*What is required*
Quote, word for word, every line starting at the line that contains "Please extract the text" and ending with the last line of the records; include both of these lines and no others.
*** Data supplied Section Begins ***
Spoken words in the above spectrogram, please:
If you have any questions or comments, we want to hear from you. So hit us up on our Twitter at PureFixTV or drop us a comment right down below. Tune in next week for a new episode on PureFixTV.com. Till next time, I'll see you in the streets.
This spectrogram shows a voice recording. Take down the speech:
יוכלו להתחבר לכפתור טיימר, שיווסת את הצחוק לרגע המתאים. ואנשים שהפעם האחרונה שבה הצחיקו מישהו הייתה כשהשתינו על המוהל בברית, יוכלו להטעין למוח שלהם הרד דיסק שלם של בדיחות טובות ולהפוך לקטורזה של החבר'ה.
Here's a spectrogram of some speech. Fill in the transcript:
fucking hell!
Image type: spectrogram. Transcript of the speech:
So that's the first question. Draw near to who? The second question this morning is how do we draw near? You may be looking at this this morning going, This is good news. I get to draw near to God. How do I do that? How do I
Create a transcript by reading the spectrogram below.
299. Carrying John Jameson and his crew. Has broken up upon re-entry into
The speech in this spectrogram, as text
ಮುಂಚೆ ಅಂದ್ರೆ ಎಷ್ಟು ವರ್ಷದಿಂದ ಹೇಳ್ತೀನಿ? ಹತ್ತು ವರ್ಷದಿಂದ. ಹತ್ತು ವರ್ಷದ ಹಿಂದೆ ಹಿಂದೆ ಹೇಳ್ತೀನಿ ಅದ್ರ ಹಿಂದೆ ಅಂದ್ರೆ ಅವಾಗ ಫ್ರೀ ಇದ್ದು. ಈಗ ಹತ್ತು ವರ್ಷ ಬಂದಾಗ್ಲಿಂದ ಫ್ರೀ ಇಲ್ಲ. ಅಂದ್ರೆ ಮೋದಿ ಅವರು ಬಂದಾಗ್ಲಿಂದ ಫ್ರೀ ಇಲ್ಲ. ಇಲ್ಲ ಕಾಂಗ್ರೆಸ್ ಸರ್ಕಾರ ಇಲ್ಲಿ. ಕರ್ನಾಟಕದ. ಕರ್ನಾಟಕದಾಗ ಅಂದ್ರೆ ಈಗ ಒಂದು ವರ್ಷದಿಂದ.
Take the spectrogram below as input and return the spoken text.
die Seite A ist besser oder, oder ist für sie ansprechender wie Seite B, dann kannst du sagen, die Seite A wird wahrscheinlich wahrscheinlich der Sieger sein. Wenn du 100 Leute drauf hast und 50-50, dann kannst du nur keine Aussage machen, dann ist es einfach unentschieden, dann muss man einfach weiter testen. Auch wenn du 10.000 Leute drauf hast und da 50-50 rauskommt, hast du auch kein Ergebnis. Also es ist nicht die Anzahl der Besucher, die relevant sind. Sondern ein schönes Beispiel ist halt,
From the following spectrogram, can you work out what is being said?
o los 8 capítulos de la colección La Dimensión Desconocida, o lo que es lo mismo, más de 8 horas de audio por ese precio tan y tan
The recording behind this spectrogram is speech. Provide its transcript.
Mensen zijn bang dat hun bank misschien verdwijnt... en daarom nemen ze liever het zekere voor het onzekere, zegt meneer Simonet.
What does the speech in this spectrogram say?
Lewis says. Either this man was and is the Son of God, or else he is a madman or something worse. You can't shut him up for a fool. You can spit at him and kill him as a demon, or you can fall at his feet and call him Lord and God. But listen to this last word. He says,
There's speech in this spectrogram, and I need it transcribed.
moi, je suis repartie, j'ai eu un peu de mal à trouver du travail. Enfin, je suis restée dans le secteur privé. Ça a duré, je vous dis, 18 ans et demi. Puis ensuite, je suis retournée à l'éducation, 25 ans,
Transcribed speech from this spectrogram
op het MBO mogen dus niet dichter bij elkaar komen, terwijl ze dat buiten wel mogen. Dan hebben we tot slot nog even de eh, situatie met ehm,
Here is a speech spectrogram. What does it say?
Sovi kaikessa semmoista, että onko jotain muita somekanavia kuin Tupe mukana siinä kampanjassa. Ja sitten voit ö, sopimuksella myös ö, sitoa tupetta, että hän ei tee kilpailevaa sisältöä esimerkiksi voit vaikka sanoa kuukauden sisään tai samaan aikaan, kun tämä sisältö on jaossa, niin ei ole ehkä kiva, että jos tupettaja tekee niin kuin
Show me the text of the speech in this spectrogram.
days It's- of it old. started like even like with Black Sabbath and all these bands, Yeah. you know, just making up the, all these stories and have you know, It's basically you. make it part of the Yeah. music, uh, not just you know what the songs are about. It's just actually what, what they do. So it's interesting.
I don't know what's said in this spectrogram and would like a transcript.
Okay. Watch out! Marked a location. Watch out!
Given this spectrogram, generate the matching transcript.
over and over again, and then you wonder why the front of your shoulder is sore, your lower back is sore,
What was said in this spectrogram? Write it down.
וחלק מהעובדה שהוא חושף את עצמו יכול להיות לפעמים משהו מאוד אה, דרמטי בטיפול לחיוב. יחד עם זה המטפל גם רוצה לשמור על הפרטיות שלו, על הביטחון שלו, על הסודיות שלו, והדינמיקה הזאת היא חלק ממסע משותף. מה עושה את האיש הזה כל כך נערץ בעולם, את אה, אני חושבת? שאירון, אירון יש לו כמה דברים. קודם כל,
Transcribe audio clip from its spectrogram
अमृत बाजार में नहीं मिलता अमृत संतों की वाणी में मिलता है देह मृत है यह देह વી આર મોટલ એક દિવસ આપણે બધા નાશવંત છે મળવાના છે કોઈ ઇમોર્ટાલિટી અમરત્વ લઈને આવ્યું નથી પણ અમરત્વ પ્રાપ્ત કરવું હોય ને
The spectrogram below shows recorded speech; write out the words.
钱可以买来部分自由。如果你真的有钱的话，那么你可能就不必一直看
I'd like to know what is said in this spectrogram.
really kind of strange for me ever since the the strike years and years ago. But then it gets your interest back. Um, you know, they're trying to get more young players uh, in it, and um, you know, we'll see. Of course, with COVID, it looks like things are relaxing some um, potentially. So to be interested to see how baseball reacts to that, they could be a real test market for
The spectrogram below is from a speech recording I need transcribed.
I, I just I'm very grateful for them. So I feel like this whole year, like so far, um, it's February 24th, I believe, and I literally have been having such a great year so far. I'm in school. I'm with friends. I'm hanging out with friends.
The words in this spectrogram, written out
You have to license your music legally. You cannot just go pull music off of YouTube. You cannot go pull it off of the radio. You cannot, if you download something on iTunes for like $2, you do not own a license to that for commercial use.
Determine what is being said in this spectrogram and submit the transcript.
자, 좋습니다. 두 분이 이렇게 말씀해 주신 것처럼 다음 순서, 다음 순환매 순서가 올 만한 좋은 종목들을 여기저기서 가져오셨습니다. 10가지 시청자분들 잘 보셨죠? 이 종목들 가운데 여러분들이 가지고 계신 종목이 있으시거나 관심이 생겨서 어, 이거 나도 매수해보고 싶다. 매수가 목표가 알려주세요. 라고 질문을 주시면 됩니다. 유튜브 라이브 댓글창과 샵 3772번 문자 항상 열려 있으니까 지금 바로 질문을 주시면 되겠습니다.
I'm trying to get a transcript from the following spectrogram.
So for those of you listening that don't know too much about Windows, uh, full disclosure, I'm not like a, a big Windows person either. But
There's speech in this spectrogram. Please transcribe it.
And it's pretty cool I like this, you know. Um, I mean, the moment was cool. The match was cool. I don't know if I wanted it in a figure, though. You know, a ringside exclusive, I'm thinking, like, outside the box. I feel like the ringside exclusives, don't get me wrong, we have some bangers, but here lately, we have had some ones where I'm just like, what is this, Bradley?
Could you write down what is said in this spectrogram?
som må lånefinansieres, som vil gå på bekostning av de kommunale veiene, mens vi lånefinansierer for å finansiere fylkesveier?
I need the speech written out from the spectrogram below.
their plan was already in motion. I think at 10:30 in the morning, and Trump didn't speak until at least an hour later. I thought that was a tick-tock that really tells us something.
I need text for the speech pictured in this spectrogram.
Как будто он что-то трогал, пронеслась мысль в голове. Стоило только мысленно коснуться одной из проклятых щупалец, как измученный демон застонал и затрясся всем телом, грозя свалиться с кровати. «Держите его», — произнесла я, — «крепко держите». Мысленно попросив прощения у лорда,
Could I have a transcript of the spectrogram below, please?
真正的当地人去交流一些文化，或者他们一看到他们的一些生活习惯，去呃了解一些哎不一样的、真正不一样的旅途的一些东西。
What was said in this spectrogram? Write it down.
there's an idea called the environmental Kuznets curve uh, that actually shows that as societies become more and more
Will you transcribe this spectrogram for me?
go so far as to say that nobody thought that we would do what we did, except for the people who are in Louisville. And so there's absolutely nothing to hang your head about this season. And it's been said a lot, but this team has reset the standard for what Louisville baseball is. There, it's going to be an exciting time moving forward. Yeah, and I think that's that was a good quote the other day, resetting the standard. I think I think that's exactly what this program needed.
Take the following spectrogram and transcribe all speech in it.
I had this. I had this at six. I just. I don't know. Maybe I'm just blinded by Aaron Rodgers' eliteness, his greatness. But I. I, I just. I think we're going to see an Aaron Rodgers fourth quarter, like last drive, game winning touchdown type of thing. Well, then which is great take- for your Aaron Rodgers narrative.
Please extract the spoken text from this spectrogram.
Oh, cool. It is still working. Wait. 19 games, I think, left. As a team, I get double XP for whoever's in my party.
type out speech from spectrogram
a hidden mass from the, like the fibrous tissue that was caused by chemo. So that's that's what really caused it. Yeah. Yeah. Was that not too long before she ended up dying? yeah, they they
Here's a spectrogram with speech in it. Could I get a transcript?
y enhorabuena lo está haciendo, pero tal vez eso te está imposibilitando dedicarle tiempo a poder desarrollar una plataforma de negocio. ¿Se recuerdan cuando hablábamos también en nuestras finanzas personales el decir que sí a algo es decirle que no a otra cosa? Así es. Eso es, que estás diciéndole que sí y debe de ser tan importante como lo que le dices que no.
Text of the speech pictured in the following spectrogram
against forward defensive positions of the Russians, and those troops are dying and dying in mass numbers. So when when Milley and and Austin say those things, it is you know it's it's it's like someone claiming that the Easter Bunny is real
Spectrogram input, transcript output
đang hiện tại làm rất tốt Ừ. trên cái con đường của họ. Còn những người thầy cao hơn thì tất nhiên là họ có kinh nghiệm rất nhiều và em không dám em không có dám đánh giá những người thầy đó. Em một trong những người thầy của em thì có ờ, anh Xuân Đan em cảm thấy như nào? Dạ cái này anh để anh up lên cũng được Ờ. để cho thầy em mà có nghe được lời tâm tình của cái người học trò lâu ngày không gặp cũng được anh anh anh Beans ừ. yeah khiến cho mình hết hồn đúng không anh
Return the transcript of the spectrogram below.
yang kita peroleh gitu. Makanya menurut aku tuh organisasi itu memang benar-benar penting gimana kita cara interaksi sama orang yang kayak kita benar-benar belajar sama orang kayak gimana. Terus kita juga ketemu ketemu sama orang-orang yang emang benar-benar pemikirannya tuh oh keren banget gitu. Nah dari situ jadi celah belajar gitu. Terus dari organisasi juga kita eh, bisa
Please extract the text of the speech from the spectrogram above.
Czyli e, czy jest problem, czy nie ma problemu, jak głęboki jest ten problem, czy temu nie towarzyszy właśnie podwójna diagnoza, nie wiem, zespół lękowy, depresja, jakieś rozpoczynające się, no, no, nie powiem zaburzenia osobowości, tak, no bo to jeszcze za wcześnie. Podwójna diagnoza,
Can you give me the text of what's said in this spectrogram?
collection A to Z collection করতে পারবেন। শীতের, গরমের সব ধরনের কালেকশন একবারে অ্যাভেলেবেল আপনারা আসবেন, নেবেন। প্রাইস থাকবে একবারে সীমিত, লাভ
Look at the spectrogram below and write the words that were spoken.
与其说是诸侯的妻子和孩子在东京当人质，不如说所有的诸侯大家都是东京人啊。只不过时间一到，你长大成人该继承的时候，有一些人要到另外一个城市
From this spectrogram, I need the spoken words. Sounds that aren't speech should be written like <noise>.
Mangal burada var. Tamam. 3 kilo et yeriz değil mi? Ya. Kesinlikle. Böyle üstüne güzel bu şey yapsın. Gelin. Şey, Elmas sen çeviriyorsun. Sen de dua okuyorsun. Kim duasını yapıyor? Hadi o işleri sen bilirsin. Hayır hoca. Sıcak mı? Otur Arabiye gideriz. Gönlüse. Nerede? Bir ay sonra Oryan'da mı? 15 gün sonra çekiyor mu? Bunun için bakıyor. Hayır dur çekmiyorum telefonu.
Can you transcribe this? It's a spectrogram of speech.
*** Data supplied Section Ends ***
*Answer for the task*
Please extract the text of the speech from the spectrogram above.
Czyli e, czy jest problem, czy nie ma problemu, jak głęboki jest ten problem, czy temu nie towarzyszy właśnie podwójna diagnoza, nie wiem, zespół lękowy, depresja, jakieś rozpoczynające się, no, no, nie powiem zaburzenia osobowości, tak, no bo to jeszcze za wcześnie. Podwójna diagnoza,
Can you give me the text of what's said in this spectrogram?
collection A to Z collection করতে পারবেন। শীতের, গরমের সব ধরনের কালেকশন একবারে অ্যাভেলেবেল আপনারা আসবেন, নেবেন। প্রাইস থাকবে একবারে সীমিত, লাভ
Look at the spectrogram below and write the words that were spoken.
与其说是诸侯的妻子和孩子在东京当人质，不如说所有的诸侯大家都是东京人啊。只不过时间一到，你长大成人该继承的时候，有一些人要到另外一个城市
From this spectrogram, I need the spoken words. Sounds that aren't speech should be written like <noise>.
Mangal burada var. Tamam. 3 kilo et yeriz değil mi? Ya. Kesinlikle. Böyle üstüne güzel bu şey yapsın. Gelin. Şey, Elmas sen çeviriyorsun. Sen de dua okuyorsun. Kim duasını yapıyor? Hadi o işleri sen bilirsin. Hayır hoca. Sıcak mı? Otur Arabiye gideriz. Gönlüse. Nerede? Bir ay sonra Oryan'da mı? 15 gün sonra çekiyor mu? Bunun için bakıyor. Hayır dur çekmiyorum telefonu.
Can you transcribe this? It's a spectrogram of speech.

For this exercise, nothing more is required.